Listen to Arnold Zable in a short video made ten years ago by Goldhar’s grandson, Philip Rosenbaum. https://www.youtube.com/watch?v=YZ3RlHuwj7Q
About the author: Pinchas Goldhar (1901–47) arrived in Australia in 1926, escaping growing anti-Semitism in Poland. Here he laid the foundations of the now substantial literature on Jews in this country. He wrote short stories about Polish Jewish immigrants and, despite the fact that he wrote in Yiddish, his work made a deep impression on Australian writers and critics through English translations. He wrote of the tensions, trials and mental agony of lonely migrants uprooted from their former homes trying to adjust themselves to life in a new world.
Some personal reflections from Josh Goldhar (Pinchas Goldhar’s son)
When Pinchas started writing stories around 1930 in Melbourne there was a growing recognition of their calibre, so much so that a young budding Judah Waten came to hear in Yiddish what was written. It was then read aloud with the author and Judah making on the spot translations, all oral of course as they sat with friends who could not read Yiddish.
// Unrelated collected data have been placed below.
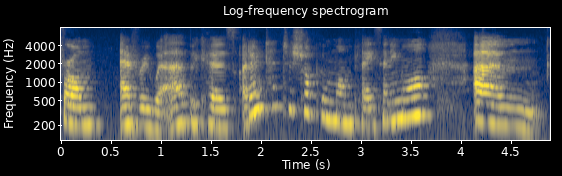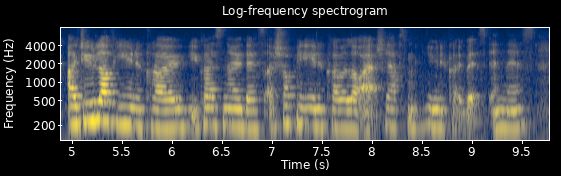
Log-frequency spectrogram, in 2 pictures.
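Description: Her pace is fairly quick. A woman talks with ordinary pitch variation. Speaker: fashion vlogger. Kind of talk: casual vlog chat. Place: home room.

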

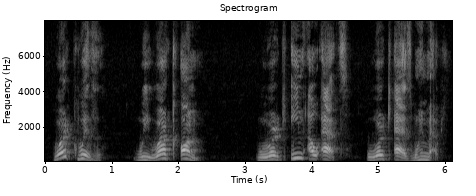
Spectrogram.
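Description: Speaking very slowly over a quiet background, a man with an Egyptian accent uses a high pitch and dark, mellow tone with very wide pitch swings. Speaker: English teacher. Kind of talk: lecture. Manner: animated. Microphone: phone near.

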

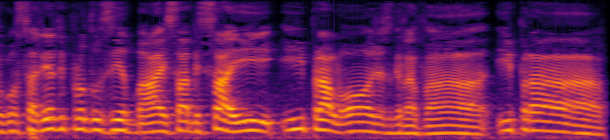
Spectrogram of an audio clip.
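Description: A man's somewhat breathy, fairly high-pitched voice with ordinary pitch variation. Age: 30s. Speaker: manga YouTuber. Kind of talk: personal vlog. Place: home room. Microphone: phone near.

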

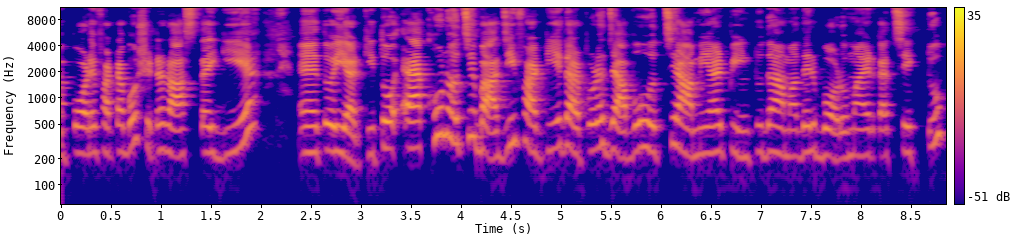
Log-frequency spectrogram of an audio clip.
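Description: An unremarkable speaking voice with ordinary pitch variation, in a very clean recording against a silent background. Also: woman, fairly high pitch for a woman. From West Bengal, India (Barasat). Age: middle-aged. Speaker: family vlogger. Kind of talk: casual vlog narration. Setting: at home and outdoors at a temple.

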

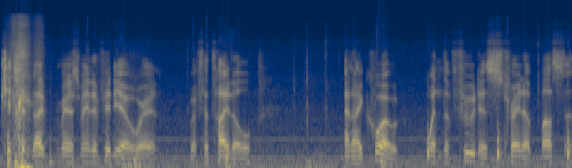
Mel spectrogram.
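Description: Against noticeable background noise, a man with a medium pitch and fairly even intonation talks at a fairly quick pace. His speech has long, frequent pauses. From Netherlands. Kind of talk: casual chat while gaming.

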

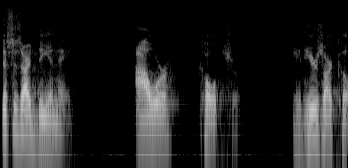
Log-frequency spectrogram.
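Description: A man speaks at a moderate pace. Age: 50s. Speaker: pastor. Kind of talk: sermon. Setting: church. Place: church.

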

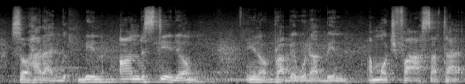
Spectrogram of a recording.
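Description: With a Jamaican accent, a man speaks at a fairly low pitch with ordinary pitch variation over noticeable background noise. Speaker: dancehall deejay. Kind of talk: interview answer. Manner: fast-talking, energetic. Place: studio.

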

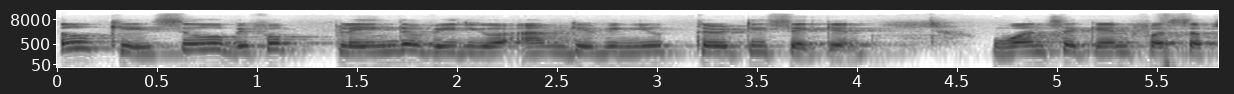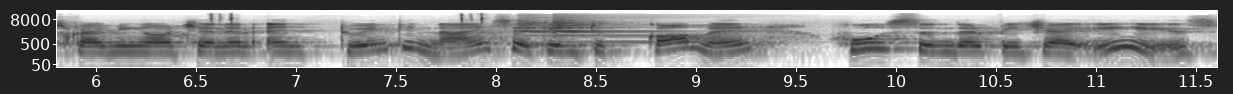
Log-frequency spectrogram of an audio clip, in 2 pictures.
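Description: A woman at a fairly slow pace with ordinary pitch variation, plus audible room echo and music in the background. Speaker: reaction video host. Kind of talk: reaction video commentary. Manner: cheerful, friendly. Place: home room.

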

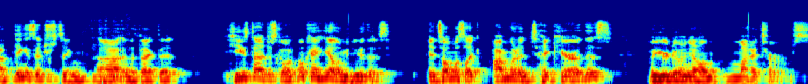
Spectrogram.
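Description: A man's somewhat breathy voice at a very fast pace, very wide pitch swings, and long, frequent pauses. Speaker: pastor. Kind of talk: Bible study discussion. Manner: enthusiastic. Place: home room. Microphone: studio mic.

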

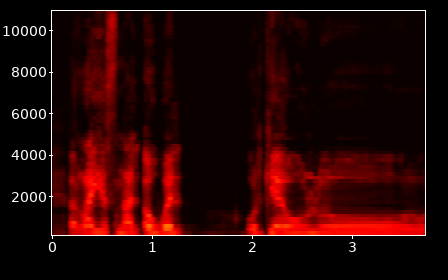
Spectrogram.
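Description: The speaker has an Algerian accent. The sound is dry, with no echo. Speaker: local resident, parent. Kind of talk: street interview complaint. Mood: aggrieved, pleading. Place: street. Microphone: handheld.

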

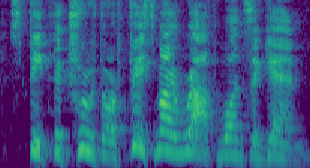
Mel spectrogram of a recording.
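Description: A woman growls in a gruff, put-on character voice, high-pitched with very wide pitch swings. Her pace is fairly slow. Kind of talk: storybook read-aloud. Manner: threatening, stern.

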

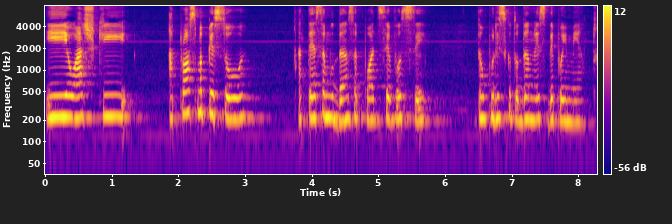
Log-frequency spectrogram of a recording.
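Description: A woman with a fairly high pitch and a somewhat breathy voice speaks at a moderate pace with very even loudness. Her intonation is monotone and flat, broken by long, frequent pauses. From Minas Gerais, Brazil. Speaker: testimony giver. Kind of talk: testimony. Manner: halting. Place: home room. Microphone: phone near.

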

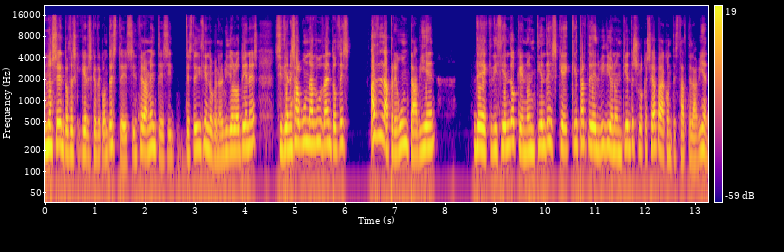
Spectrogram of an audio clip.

Yosl Bergner also invited his mates like Noel Counihan and Vic O’Connor and Sidney Nolan and other artists to join the listeners. Word reached the doyens of literature Vance and Nettie Palmer about the rise of some new author and they came to hear the translators reading the stories as well. Interest burgeoned among the non-Jewish circles as later the editors of Meanjin and Coast to Coast not only heard the stories but demanded written translations which were published in book or magazine form including the 1944 publication Southern Stories.
The Age critic Clive Turnbull said that ‘Cafe in Carlton’ was the best story written in Australia during the war years. Goldhar’s work was received widely as a new and unexpected asset, a welcome and integral contribution to the national literature. Alan Marshall noted in a talk that I attended as a child that he was happy to acknowledge that our literature now embraced a significant element of the wider community, one about which little was known and never described before. He said that this was an interesting addition to the usual bush and kangaroo settings of Australian stories, a new area that enriched the spectrum. Pinchas was invited to visit with other writers who came to the Palmers’ inner circle, then the elite gathering place of the literati. Goldhar was gladly brought into the realms of Australian literature on fully equal terms in the years between 1930 and 1946.Pam McLean observed that she saw his name crop up so often in different contexts that she became intrigued about who this Goldhar character could have been, as she noted his links with various artists, poets, critics, editors, academics and journalists. The numerous references to Goldhar that she saw in her research indicated he was some sort of pivotal figure on the cultural scene, moving easily among numerous sets of creative people in the arts, not simply a figure in Jewish cultural circles. The headmaster of the Yiddish school, Joseph Giligich, invited him to offer a few children’s stories to the school’s magazine .’The Fight’ and ‘Sale of Joseph’ have since appeared in English as well.
When the City of Melbourne wanted to acknowledge the Jewish presence in Carlton before 1950, they asked the University for a name. The result was Goldhar Place, near Elgin, Lygon and Faraday Streets, once the hub of Jewish Carlton before the shift to Caulfield.